At a test drive location in a predominantly Hispanic community in southwest Phoenix, people were forced to wait in line for up to 13 hours in the hot sun on Saturday. Hundreds of people sat in the heat without access to toilets, food, or water, and many were untested in an area with the highest confirmed infection rates in the largest city in Arizona. It’s another microcosm of how underserved communities across the country bear the brunt of this deadly disease due to public health neglect. Report Suggests Arizona Testing Corporations They are now rationing test kits, as Trump and Republicans in Congress delay more federal investments.
As in much of the nation, patients between the ages of 20 and 44 account for the fastest growth in cases in the Grand Canyon state, with that age group now including more than double the cases of any other. So naturally, Trump’s second event is heralded as an address for America’s youth. Before Trump’s arrival, Maricopa County, which with 4.5 million people has more than half of the state’s population, issued a mask mandate on Friday. Days later, the pastor of the megachurch where Trump will speak claimed on a now-deleted Facebook page that special air conditioning units could virtually eliminate the coronavirus in a matter of minutes. “When you walk into our auditorium, 99% of COVID is gone, killed,” said Luke Barnett, senior pastor at Dream City Church.

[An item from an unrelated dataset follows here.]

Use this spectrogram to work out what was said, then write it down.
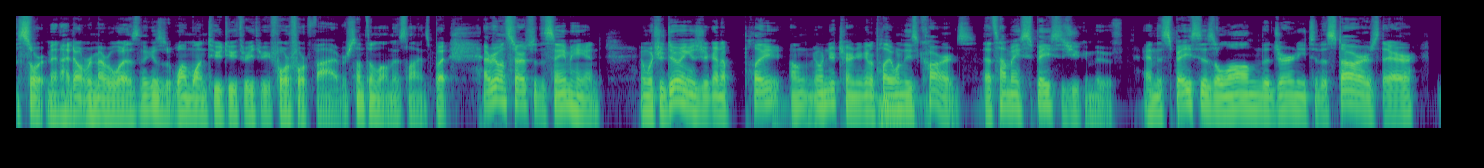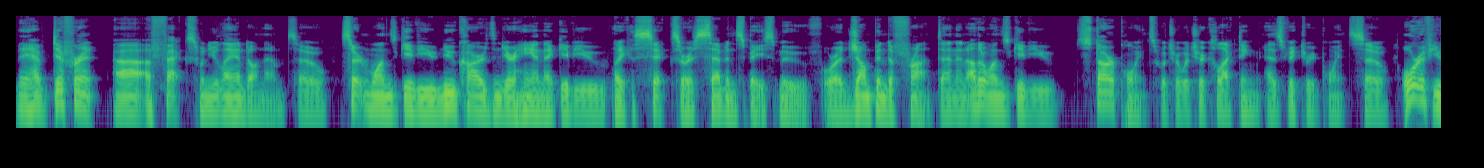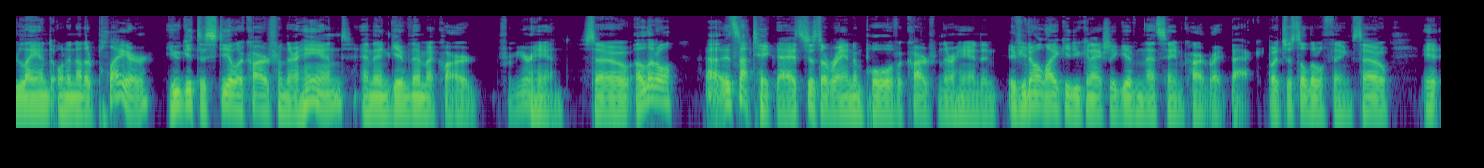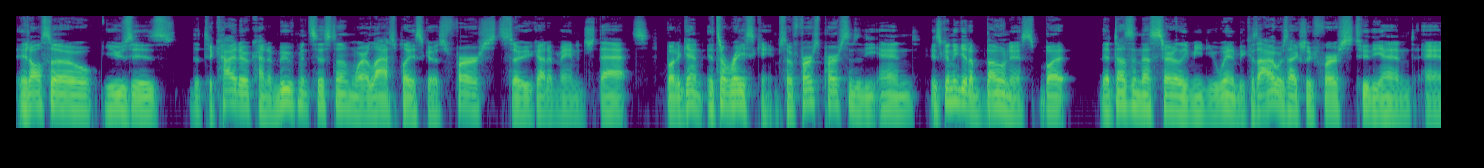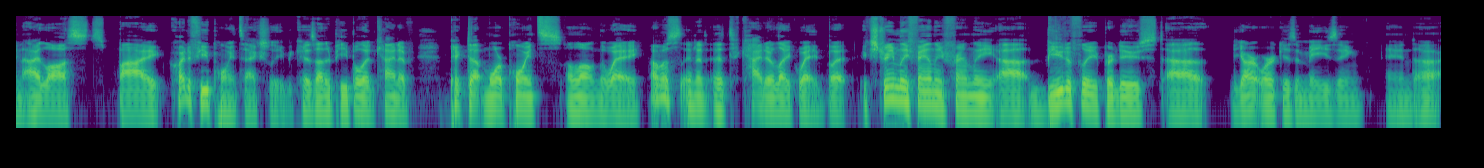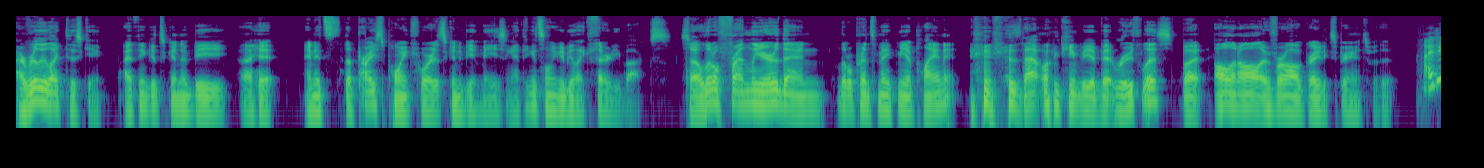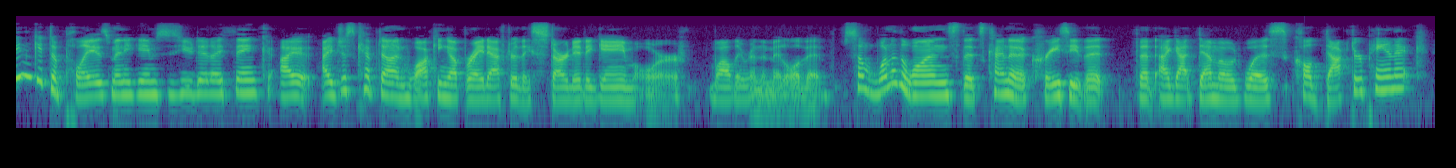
assortment. I don't remember what it was. I think it was one, one, two, two, three, three, four, four, five, or something along those lines. But everyone starts with the same hand. And what you're doing is you're going to play on, on your turn, you're going to play one of these cards. That's how many spaces you can move. And the spaces along the journey to the stars there, they have different uh, effects when you land on them. So certain ones give you new cards into your hand that give you like a six or a seven space move or a jump into front. And then other ones give you star points, which are what you're collecting as victory points. So, or if you land on another player, you get to steal a card from their hand and then give them a card from your hand. So a little, uh, it's not take that. It's just a random pull of a card from their hand. And if you don't like it, you can actually give them that same card right back, but just a little thing. So it, it also uses the Tokaido kind of movement system where last place goes first. So you got to manage that. But again, it's a race game. So first person to the end is going to get a bonus, but that doesn't necessarily mean you win because I was actually first to the end and I lost by quite a few points actually because other people had kind of picked up more points along the way, almost in a, a Tokaido like way, but extremely family friendly, uh, beautifully produced. Uh, the artwork is amazing and, uh, I really like this game. I think it's going to be a hit and it's the price point for it. It's going to be amazing. I think it's only going to be like 30 bucks. So a little friendlier than Little Prince Make Me a Planet because that one can be a bit ruthless, but all in all, overall, great experience with it. I didn't get to play as many games as you did, I think. I I just kept on walking up right after they started a game or while they were in the middle of it. Some one of the ones that's kind of crazy that that I got demoed was called Doctor Panic.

That succinctly sums up where we are in the last few months before Donald Trump’s final political test. Surrounded by top elected officials and maniacs alike, Trump leads a constantly evaporating minority and tries to sell the objective failure as a success.

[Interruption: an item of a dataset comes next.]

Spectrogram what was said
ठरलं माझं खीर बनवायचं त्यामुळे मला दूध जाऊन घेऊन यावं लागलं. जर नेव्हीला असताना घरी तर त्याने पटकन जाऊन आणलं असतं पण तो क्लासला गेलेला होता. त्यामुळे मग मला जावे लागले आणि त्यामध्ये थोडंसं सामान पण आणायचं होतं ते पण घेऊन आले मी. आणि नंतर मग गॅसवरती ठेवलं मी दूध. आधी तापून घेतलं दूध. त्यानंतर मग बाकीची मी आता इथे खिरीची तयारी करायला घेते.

A strong majority of Americans surveyed still don’t support the president’s efforts to build a border wall, even as support to allow Central American refugees, a group Trump has repeatedly demonized as violent criminals, to enter the country has increased among all. voting groups. , including Republicans and Independents. Additionally, the number of people supporting the increase in immigration has grown from 21% to a record 30% since Trump took office. That increase also includes Republican voters, who have gone from 11% in favor of increasing immigration in 2016 to 16% at the end of last year.
Shunned even by its most ardent voters in a deeply red state and the conservative-billed highest court on earth in several major cases in recent days, Trump’s only refuge outside the White House and Mar-a-Lago bunker seems to be with Republican flatterers. as Arizona Senator Martha McSally, who faces a grim election battle this fall against former astronaut Mark Kelly, husband of former Rep. Gabby Giffords, who was seriously injured in a 2011 assassination attempt, after completely hooking his wagon to the derailed Trump train.
Trump won Arizona by just three points in 2016, the closest margin of victory in the state since Bill Clinton became the last Democratic presidential candidate to win it in 1992. Only 73% of Arizona Republicans backed McSally in a Fox News poll released earlier this month. . Indeed, McSally can accomplish the rare feat of losing two Senate elections two years apart; After being defeated by Democrat Kyrsten Sinema in 2018, Ducey appointed her to the post previously held by the late Senator John McCain. Trump would like to rescue her, but her magic seems to fade.